■ **Task input**
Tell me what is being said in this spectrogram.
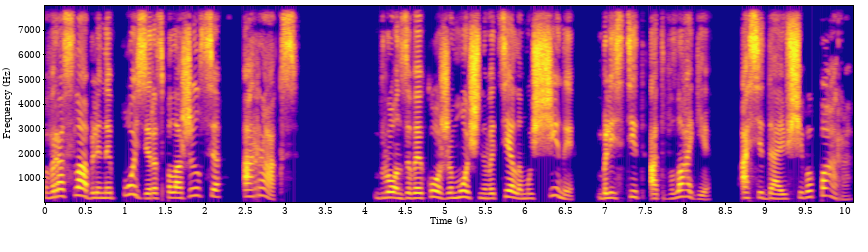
в расслабленной позе расположился Аракс. Бронзовая кожа мощного тела мужчины блестит от влаги, оседающего пара.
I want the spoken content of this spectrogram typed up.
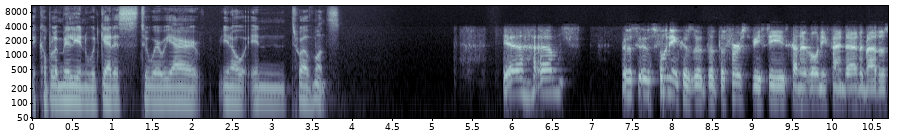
a couple of million would get us to where we are, you know, in 12 months? Yeah, um, it was it was funny because the, the, the first VCs kind of only found out about us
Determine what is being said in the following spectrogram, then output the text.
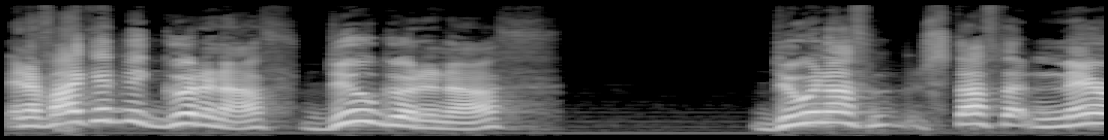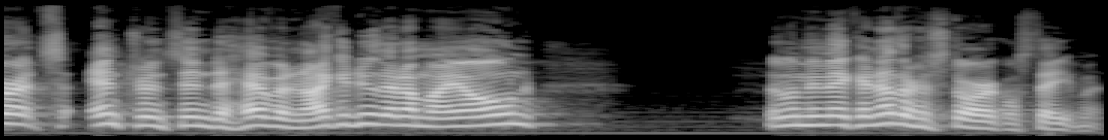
And if I could be good enough, do good enough, do enough stuff that merits entrance into heaven, and I could do that on my own, then let me make another historical statement.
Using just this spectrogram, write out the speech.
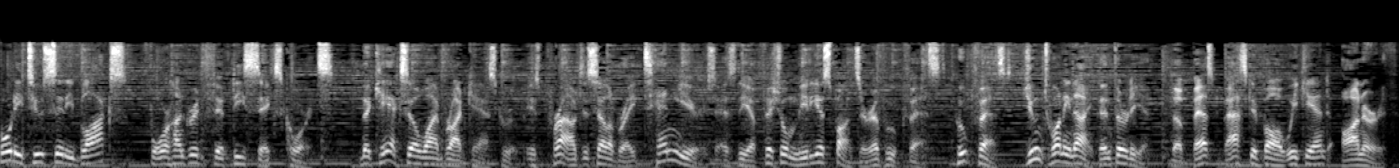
42 city blocks, 456 courts. The KXLY Broadcast Group is proud to celebrate 10 years as the official media sponsor of Hoopfest. Hoopfest, June 29th and 30th, the best basketball weekend on earth.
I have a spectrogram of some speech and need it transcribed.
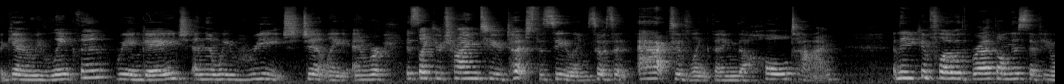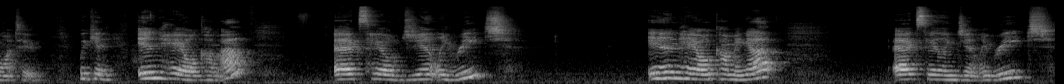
Again, we lengthen, we engage, and then we reach gently. And we're it's like you're trying to touch the ceiling. So it's an active lengthening the whole time. And then you can flow with breath on this if you want to. We can inhale, come up. Exhale, gently reach. Inhale, coming up. Exhaling, gently reach.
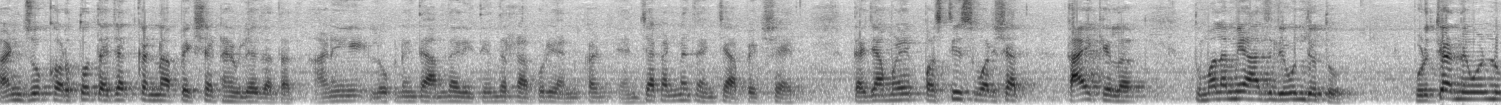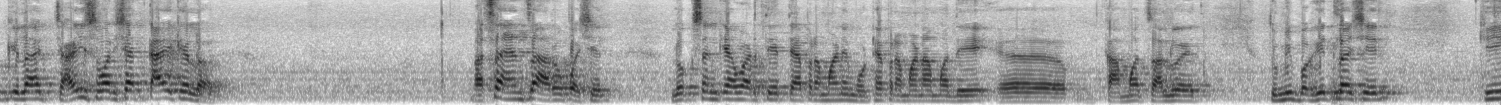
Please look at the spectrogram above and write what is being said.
आणि जो करतो त्याच्यातकडनं अपेक्षा ठेवल्या जातात. आणि लोकनेते आमदार हितेंद्र ठाकूर यांकड यांच्याकडनं त्यांच्या अपेक्षा आहेत. त्याच्यामुळे पस्तीस वर्षात काय केलं? तुम्हाला मी आज लिहून देतो. पुढच्या निवडणुकीला चाळीस वर्षात काय केलं? असा यांचा आरोप असेल. लोकसंख्या वाढते त्याप्रमाणे मोठ्या प्रमाणामध्ये कामं चालू आहेत. तुम्ही बघितलं असेल की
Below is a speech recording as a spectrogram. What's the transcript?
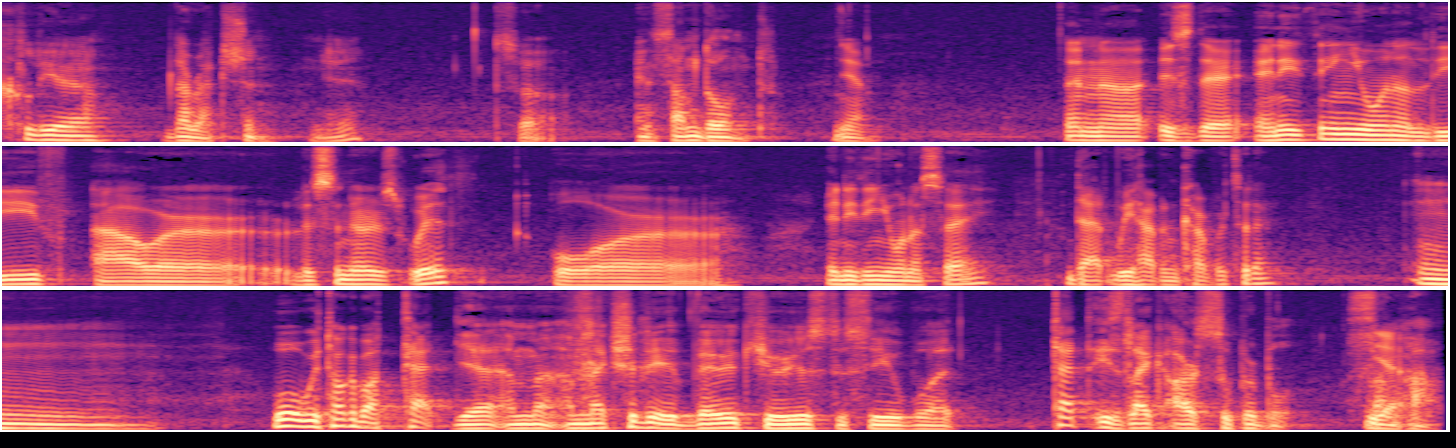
clear direction. Yeah, so and some don't. Yeah. And uh, is there anything you want to leave our listeners with, or anything you want to say that we haven't covered today? Mm. Well, we talk about Tet. Yeah, I'm, I'm actually very curious to see what Tet is like our Super Bowl somehow.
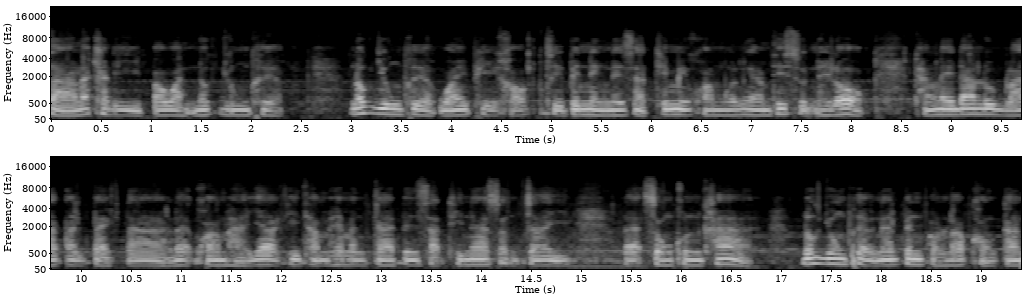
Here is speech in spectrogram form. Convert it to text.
สารคดีประวัตินกยุงเผือก นกยุงเผือกไวพีคอกถือเป็นหนึ่งในสัตว์ที่มีความงดงามที่สุดในโลก ทั้งในด้านรูปลักษณ์อันแปลกตา และความหายากที่ทำให้มันกลายเป็นสัตว์ที่น่าสนใจ และทรงคุณค่า นกยุงเผือกนั้นเป็นผลลัพธ์ของการ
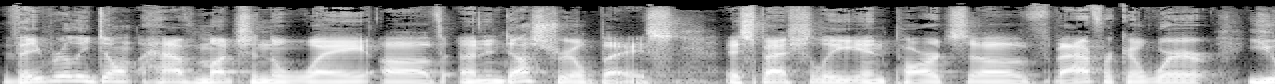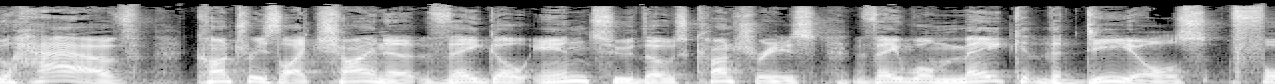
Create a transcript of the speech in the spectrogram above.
they really don't have much in the way of an industrial base, especially in parts of Africa where you have have countries like China, they go into those countries, they will make the deals for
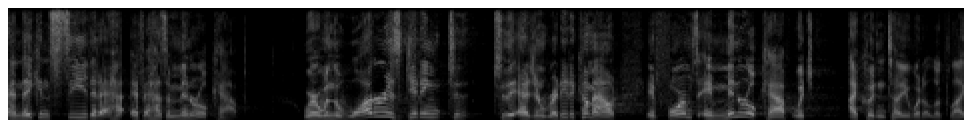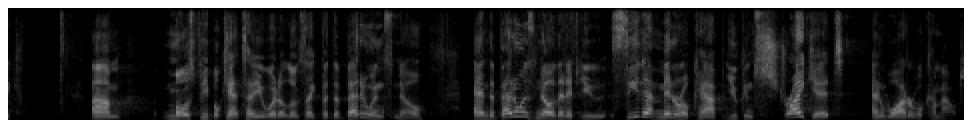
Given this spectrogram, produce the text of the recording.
and they can see that it if it has a mineral cap, where when the water is getting to, to the edge and ready to come out, it forms a mineral cap, which I couldn't tell you what it looked like. Um, most people can't tell you what it looks like, but the Bedouins know. And the Bedouins know that if you see that mineral cap, you can strike it and water will come out.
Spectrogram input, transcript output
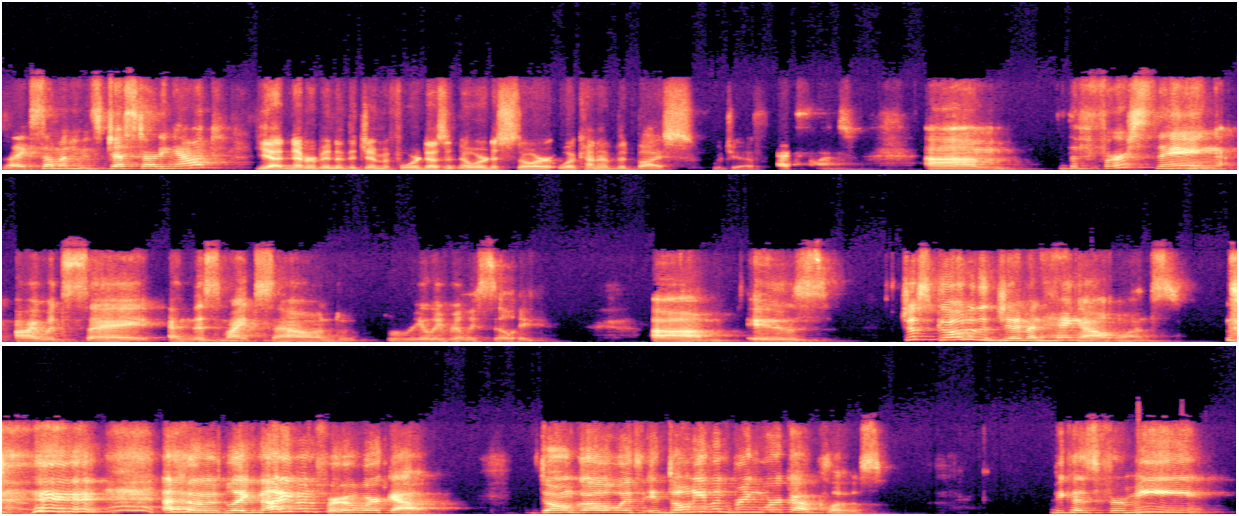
Like someone who's just starting out? Yeah, never been to the gym before, doesn't know where to start. What kind of advice would you have? Excellent. Um, the first thing I would say, and this might sound really, really silly, um, is just go to the gym and hang out once um, like not even for a workout. Don't go with it. Don't even bring workout clothes. Because for me,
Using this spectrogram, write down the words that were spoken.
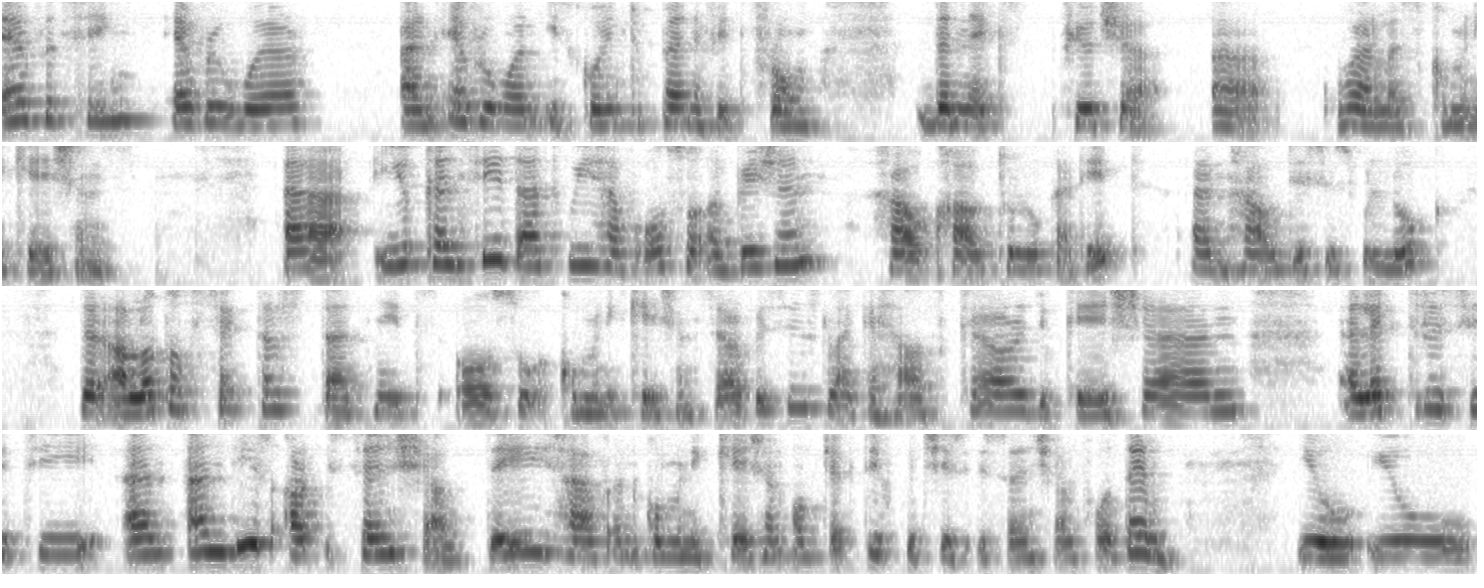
everything everywhere and everyone is going to benefit from the next future uh, wireless communications. Uh, you can see that we have also a vision how, how to look at it and how this is will look there are a lot of sectors that needs also communication services like a healthcare, education, electricity, and, and these are essential. They have a communication objective which is essential for them. You you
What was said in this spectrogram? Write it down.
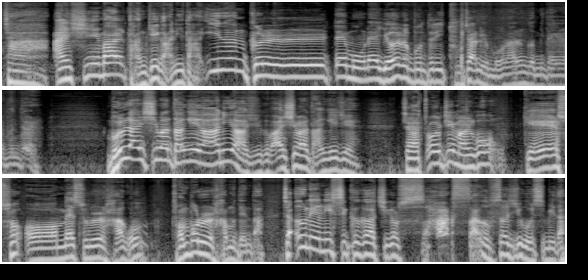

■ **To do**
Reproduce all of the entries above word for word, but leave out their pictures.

■ **Solution to the problem**
Tell me what is being said in this spectrogram.
в расслабленной позе расположился Аракс. Бронзовая кожа мощного тела мужчины блестит от влаги, оседающего пара.
I want the spoken content of this spectrogram typed up.
a couple of million would get us to where we are, you know, in 12 months? Yeah, um, it was it was funny because the, the, the first VCs kind of only found out about us
Determine what is being said in the following spectrogram, then output the text.
And if I could be good enough, do good enough, do enough stuff that merits entrance into heaven, and I could do that on my own, then let me make another historical statement.
Using just this spectrogram, write out the speech.
42 city blocks, 456 courts. The KXLY Broadcast Group is proud to celebrate 10 years as the official media sponsor of Hoopfest. Hoopfest, June 29th and 30th, the best basketball weekend on earth.
I have a spectrogram of some speech and need it transcribed.
Again, we lengthen, we engage, and then we reach gently. And we're it's like you're trying to touch the ceiling. So it's an active lengthening the whole time. And then you can flow with breath on this if you want to. We can inhale, come up. Exhale, gently reach. Inhale, coming up. Exhaling, gently reach.
Please look at the spectrogram above and write what is being said.
आणि जो करतो त्याच्यातकडनं अपेक्षा ठेवल्या जातात. आणि लोकनेते आमदार हितेंद्र ठाकूर यांकड यांच्याकडनं त्यांच्या अपेक्षा आहेत. त्याच्यामुळे पस्तीस वर्षात काय केलं? तुम्हाला मी आज लिहून देतो. पुढच्या निवडणुकीला चाळीस वर्षात काय केलं? असा यांचा आरोप असेल. लोकसंख्या वाढते त्याप्रमाणे मोठ्या प्रमाणामध्ये कामं चालू आहेत. तुम्ही बघितलं असेल की
Below is a speech recording as a spectrogram. What's the transcript?
clear direction. Yeah, so and some don't. Yeah. And uh, is there anything you want to leave our listeners with, or anything you want to say that we haven't covered today? Mm. Well, we talk about Tet. Yeah, I'm, I'm actually very curious to see what Tet is like our Super Bowl somehow.
Here is speech in spectrogram form. Convert it to text.
สารคดีประวัตินกยุงเผือก นกยุงเผือกไวพีคอกถือเป็นหนึ่งในสัตว์ที่มีความงดงามที่สุดในโลก ทั้งในด้านรูปลักษณ์อันแปลกตา และความหายากที่ทำให้มันกลายเป็นสัตว์ที่น่าสนใจ และทรงคุณค่า นกยุงเผือกนั้นเป็นผลลัพธ์ของการ
Create a transcript of the speech in the spectrogram above.
they really don't have much in the way of an industrial base, especially in parts of Africa where you have have countries like China, they go into those countries, they will make the deals for
Given this spectrogram, produce the text of the recording.
and they can see that it if it has a mineral cap, where when the water is getting to, to the edge and ready to come out, it forms a mineral cap, which I couldn't tell you what it looked like. Um, most people can't tell you what it looks like, but the Bedouins know. And the Bedouins know that if you see that mineral cap, you can strike it and water will come out.
Spectrogram input, transcript output
Like someone who's just starting out? Yeah, never been to the gym before, doesn't know where to start. What kind of advice would you have? Excellent. Um, the first thing I would say, and this might sound really, really silly, um, is just go to the gym and hang out once um, like not even for a workout. Don't go with it. Don't even bring workout clothes. Because for me,
Using this spectrogram, write down the words that were spoken.
everything everywhere and everyone is going to benefit from the next future uh, wireless communications. Uh, you can see that we have also a vision how, how to look at it and how this is will look there are a lot of sectors that needs also communication services like a healthcare, education, electricity, and, and these are essential. They have a communication objective which is essential for them. You you
What was said in this spectrogram? Write it down.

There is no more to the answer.